Aside from the basilica, there is the Fort San Pedro, the Spanish quarters established by Miguel Lopez de Legazpi in 1565, and the kiosk of Magellan's Cross, erected in 1866 fronting the Cebu City Hall, to mark the spot where Magellan landed in Cebu 1521.

Cebu is one of the premier provinces in the Philippines, and the main center of commerce, trade, education, and industry in the central, and southern parts of the islands. It has five-star hotels, casinos, white sand beaches, world-class golf courses, convention centers, and shopping malls. Its capital, Cebu City, is called the Queen City of the South.


  • A steady rise in the number of religious communities established in Cebu has been noted in the past years. Right now there are already six monasteries of cloistered women although there are no independent men's monasteries.

    These are:
  • Discalced Nuns of the Blessed Mary of Mount Carmel ~ OCD
  • Order of St. Clare ~ OSC
  • Augustinian Contemplatives ~ OSA
  • Sisters of the Cross of the Good Shepherd ~ SCGS
  • Sister Servants of the Holy Spirit of Perpetual Adoration ~ SSPS-PA
  • Order of the Most Holy Redeemer ~ OSsR

    Aside from these there are twenty-one (21) Men's Religious Orders and Congregations of Papal Right some of which have been in Cebu for centuries and decades already.
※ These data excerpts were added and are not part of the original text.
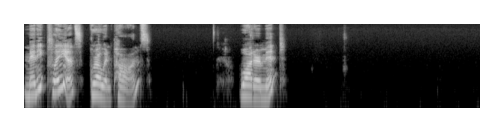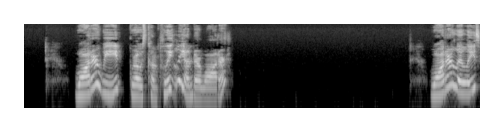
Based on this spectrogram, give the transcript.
Many plants grow in ponds. Water mint, Waterweed grows completely underwater. Water lilies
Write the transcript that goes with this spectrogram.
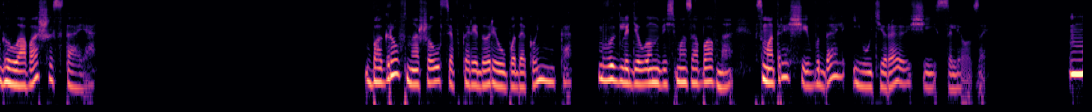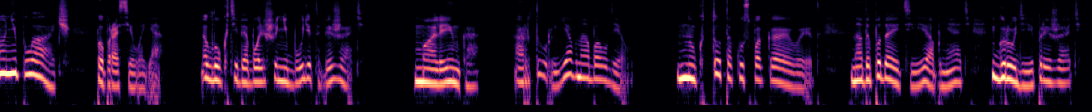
Глава шестая. Багров нашелся в коридоре у подоконника. Выглядел он весьма забавно, смотрящий вдаль и утирающий слезы. «Ну не плачь», — попросила я. «Лук тебя больше не будет обижать». «Малинка». Артур явно обалдел. «Ну кто так успокаивает? Надо подойти, обнять, груди прижать».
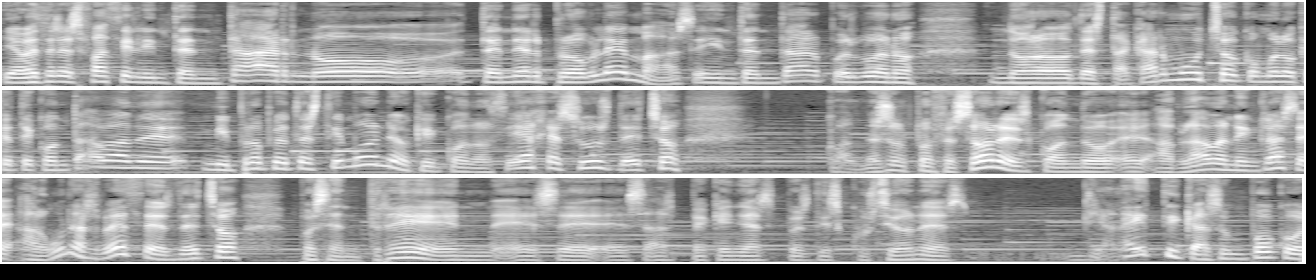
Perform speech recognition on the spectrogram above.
Y a veces es fácil intentar no tener problemas e intentar pues bueno no destacar mucho como lo que te contaba de mi propio testimonio que conocí a Jesús de hecho cuando esos profesores, cuando eh, hablaban en clase, algunas veces, de hecho, pues entré en esas pequeñas pues, discusiones dialécticas un poco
In fact the two Catholic Universities in Cebu are run by religious congregations: University of San Carlos (which also celebrates its Fourth Centenary as an educational institution) by the Society of the Divine Word and University of San Jose Recoletos by the Order of Agustinian Recollects. On the other hand the Basilica del Santo Niño is under the care of the Agustinian Fathers while the Major Seminary is under the administration of the Vincentian Fathers although a gradual take-over of the diocesan clergy is already taking place.
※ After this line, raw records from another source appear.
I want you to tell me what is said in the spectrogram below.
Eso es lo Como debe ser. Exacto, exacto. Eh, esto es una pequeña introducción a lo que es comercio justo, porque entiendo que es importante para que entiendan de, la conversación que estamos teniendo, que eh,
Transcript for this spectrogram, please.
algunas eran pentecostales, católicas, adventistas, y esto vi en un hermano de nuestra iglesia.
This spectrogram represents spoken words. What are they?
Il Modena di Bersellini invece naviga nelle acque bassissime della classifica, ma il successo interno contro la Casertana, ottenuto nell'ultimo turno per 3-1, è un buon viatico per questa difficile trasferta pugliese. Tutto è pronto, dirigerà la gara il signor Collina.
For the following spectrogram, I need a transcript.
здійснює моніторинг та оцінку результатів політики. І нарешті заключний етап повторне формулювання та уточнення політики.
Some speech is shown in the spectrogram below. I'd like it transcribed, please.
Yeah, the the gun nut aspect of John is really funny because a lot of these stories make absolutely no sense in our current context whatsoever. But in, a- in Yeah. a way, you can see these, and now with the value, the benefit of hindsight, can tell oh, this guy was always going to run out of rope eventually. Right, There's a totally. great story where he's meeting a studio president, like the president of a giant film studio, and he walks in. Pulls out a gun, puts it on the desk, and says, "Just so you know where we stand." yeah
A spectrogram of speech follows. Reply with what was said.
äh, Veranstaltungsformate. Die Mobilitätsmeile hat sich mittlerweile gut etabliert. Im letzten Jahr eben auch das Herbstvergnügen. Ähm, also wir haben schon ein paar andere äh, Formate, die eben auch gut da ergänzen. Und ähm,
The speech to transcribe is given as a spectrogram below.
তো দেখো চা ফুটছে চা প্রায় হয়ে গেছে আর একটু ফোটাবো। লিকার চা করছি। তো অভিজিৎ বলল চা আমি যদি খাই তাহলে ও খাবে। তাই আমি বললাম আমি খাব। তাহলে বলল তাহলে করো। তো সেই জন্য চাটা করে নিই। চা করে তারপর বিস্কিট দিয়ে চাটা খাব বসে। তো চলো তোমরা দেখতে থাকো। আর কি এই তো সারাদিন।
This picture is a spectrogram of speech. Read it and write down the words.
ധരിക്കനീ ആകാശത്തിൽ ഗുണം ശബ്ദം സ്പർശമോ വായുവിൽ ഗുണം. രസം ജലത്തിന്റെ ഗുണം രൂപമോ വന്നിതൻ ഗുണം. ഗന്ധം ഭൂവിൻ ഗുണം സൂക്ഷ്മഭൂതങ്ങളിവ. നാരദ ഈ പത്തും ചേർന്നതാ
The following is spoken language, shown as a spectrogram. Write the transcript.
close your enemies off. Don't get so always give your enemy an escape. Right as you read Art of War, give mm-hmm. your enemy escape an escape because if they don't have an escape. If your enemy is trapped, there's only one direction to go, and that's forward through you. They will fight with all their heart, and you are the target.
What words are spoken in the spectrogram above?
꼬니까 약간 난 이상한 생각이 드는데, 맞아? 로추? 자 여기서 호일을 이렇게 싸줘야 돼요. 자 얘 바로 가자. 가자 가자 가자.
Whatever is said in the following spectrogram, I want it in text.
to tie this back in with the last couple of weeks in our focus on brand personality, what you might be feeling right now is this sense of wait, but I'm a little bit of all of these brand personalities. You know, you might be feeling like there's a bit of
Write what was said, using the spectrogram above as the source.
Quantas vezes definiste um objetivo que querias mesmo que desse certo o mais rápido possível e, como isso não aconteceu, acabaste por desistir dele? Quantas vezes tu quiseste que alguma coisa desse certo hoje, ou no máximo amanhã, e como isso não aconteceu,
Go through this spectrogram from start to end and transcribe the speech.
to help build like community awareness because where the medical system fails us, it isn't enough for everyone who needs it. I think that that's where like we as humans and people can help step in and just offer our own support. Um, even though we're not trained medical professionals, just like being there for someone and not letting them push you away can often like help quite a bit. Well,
    On the distaff side, there are 37 Women's Congregations of Papal Right working in the different endeavors of the Church. The Archdiocese of Cebu is also home to three Women's Congregation of Diocesan Right namely:
  • The Daughters of Saint Teresa (DST) who dedicate themselves to catechetics and Catholic education
  • The Siervas de la Virgen de la Paz (SNSP), founded by a layman, dedicated to catechetics.
  • Church

    After thirty-three years of sterling service to the Archdiocese of Cebu as Archbishop, Julio Cardinal Rosales, in 1983, turned over to his successor, Archbishop Ricardo J. Vidal, a local church that saw itself rising from the rubble of the Second World War to its present vibrance and on the side hosting, among the other memorable and historic occasions, the 1965 National Celebration of the Fourth Centennial of the Evangelization of the Philippines and Pope John Paul II's visit in 1981.
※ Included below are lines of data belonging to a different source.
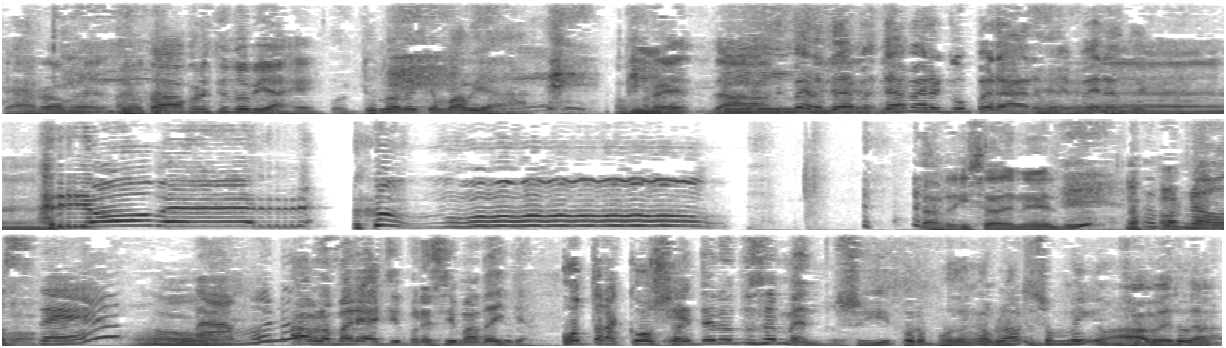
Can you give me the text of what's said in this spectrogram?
Ya, Robert, yo estaba ofreciendo viaje. Hoy tú no eres que más Espérate, déjame, déjame recuperarme, espérate. Eh, La risa de Nelly. No sé. Vámonos. Habla mariachi por encima de ella. Otra cosa. Este no es tu segmento. Sí, pero pueden hablar, son míos. Ah, son ¿verdad?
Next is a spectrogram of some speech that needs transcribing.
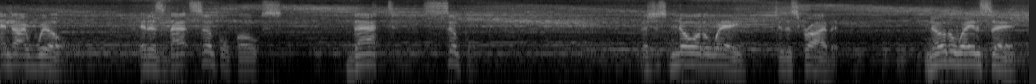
and I will. It is that simple, folks. That simple. There's just no other way to describe it. No other way to say it.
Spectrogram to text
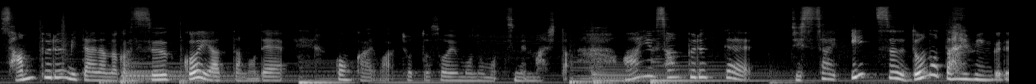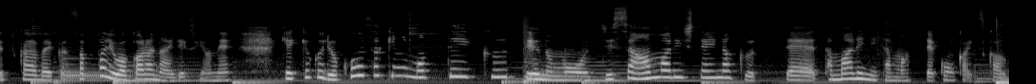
ー、サンプルみたいなのがすっごいあったので今回はちょっとそういうものも詰めました。ああいうサンプルって実際いつどのタイミングで使えばいいかさっぱりわからないですよね結局旅行先に持っていくっていうのも実際あんまりしていなくってたまりにたまって今回使う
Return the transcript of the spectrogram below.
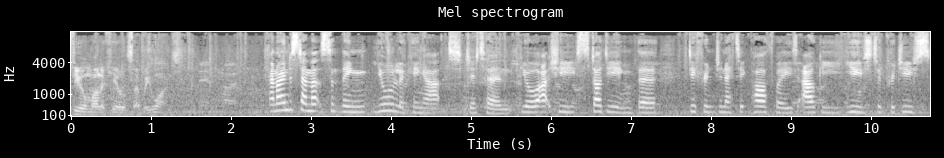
fuel molecules that we want. And I understand that's something you're looking at, Jiten. You're actually studying the different genetic pathways algae use to produce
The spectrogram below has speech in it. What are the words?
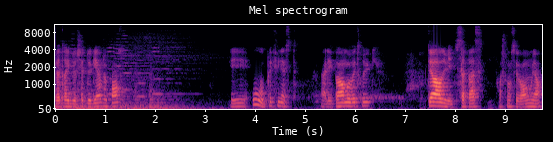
va, il le chef de guerre, je pense. Et... Ouh, plaie funeste. Allez, pas un mauvais truc. Terreur du vide, ça passe. Franchement, c'est vraiment bien.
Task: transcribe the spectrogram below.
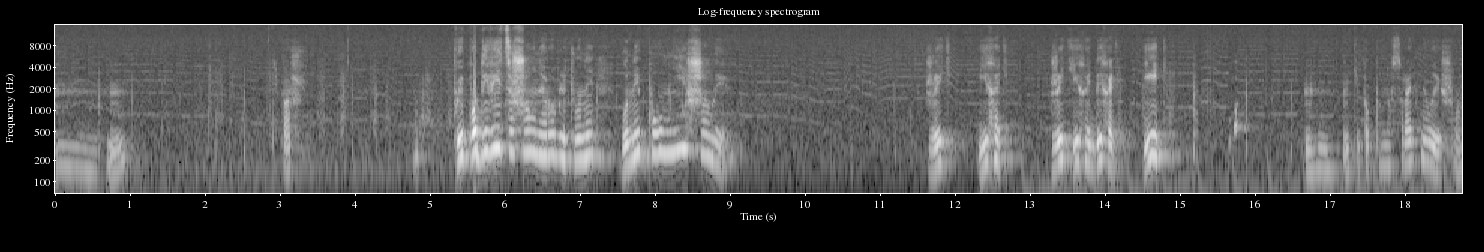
Мгм. Типа ж. Ви подивіться, що вони роблять. Вони, вони поумнішали. Жить, їхать, жить, їхать, дихать. Їдь. Угу. Ну, типа, понасрать не вийшло.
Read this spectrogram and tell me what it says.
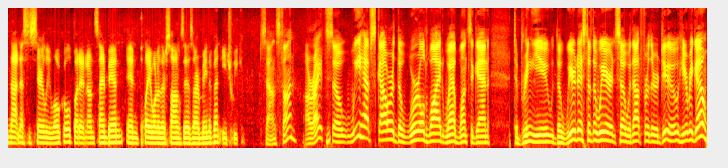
not necessarily local, but an unsigned band, and play one of their songs as our main event each week. Sounds fun. All right. So we have scoured the World Wide Web once again to bring you the weirdest of the weird. So without further ado, here we go.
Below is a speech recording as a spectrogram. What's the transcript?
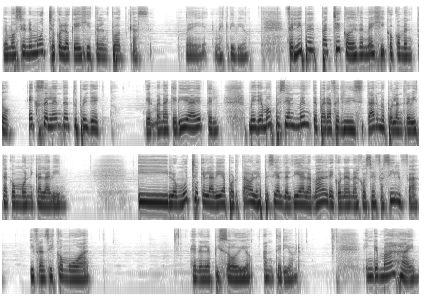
Me emocioné mucho con lo que dijiste en el podcast. Me, escribió. Felipe Pacheco desde México comentó, excelente tu proyecto. Mi hermana querida Ethel me llamó especialmente para felicitarme por la entrevista con Mónica Lavín y lo mucho que le había aportado el especial del Día de la Madre con Ana Josefa Silva y Francisco Muat en el episodio anterior. Inge Mannheim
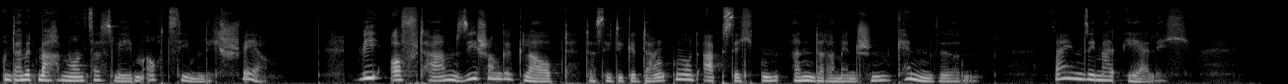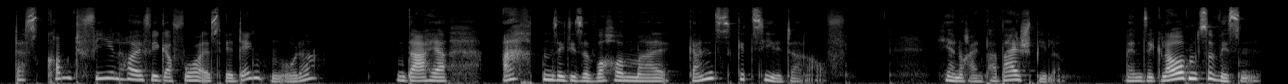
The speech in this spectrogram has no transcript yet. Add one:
Und damit machen wir uns das Leben auch ziemlich schwer. Wie oft haben Sie schon geglaubt, dass Sie die Gedanken und Absichten anderer Menschen kennen würden? Seien Sie mal ehrlich. Das kommt viel häufiger vor, als wir denken, oder? Daher achten Sie diese Woche mal ganz gezielt darauf. Hier noch ein paar Beispiele. Wenn Sie glauben zu wissen,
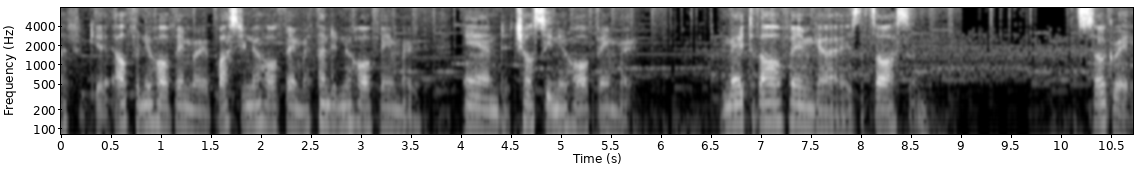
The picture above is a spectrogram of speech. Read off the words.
I forget, Alpha new Hall of Famer, Blaster new Hall of Famer, Thunder new Hall of Famer, and Chelsea new Hall of Famer. Made it to the Hall of Fame, guys. That's awesome. It's so great.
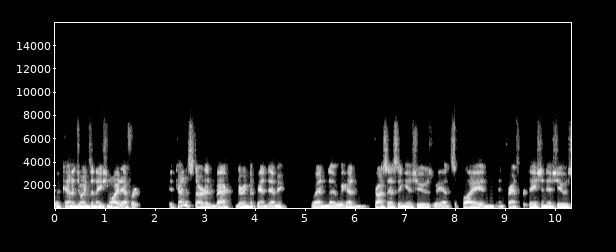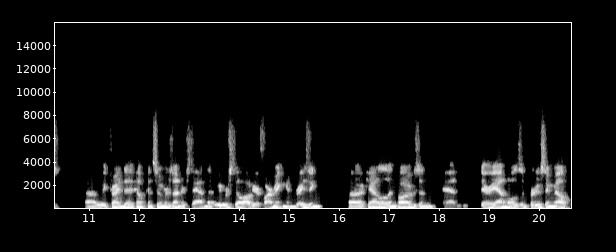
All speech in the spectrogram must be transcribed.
uh, kind of joins a nationwide effort it kind of started back during the pandemic when uh, we had processing issues, we had supply and, and transportation issues. Uh, we tried to help consumers understand that we were still out here farming and raising uh, cattle and hogs and, and dairy animals and producing milk.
    In August of 1983 the low-key and unassuming Msgr. Vidal found himself in the shoes of the larger-than-life Cardinal Rosales and assumed pastoral administration of over a million faithful in this heartland of the Visayan Islands. With vital structures and infrastructures already put in place (like the seminaries, the Archbishop's Palace, Patria de Cebu and Caritas buildings, the restored Metropolitan Cathedral and multifarious parishes established, to cite some), the new Archbishop set his own course of action and steered the Archdiocese to a new direction.

    Owing to his vast experience as formator (he spent most of his priestly ministry as seminary formator culminating in the rectorship of a regional major seminary in Luzon) then Msgr. Vidal, who was elevated to the College of Cardinals in 1985, stamped his mark on the Archdiocese by giving stress on formation. Reflective of his character, he did not instigate shocking reforms. Instead, he introduced gradual but trenchant changes culminating in the convocation of the Fourth Diocesan Synod of Cebu in 1985-86. Since then the thrust of the local church took a definitive shift.

    One of his first major acts not long after he took office was the reorganization of the diocesan structure into different episcopal districts to ensure closer coordination and interaction between and among priests. Under the care of an auxili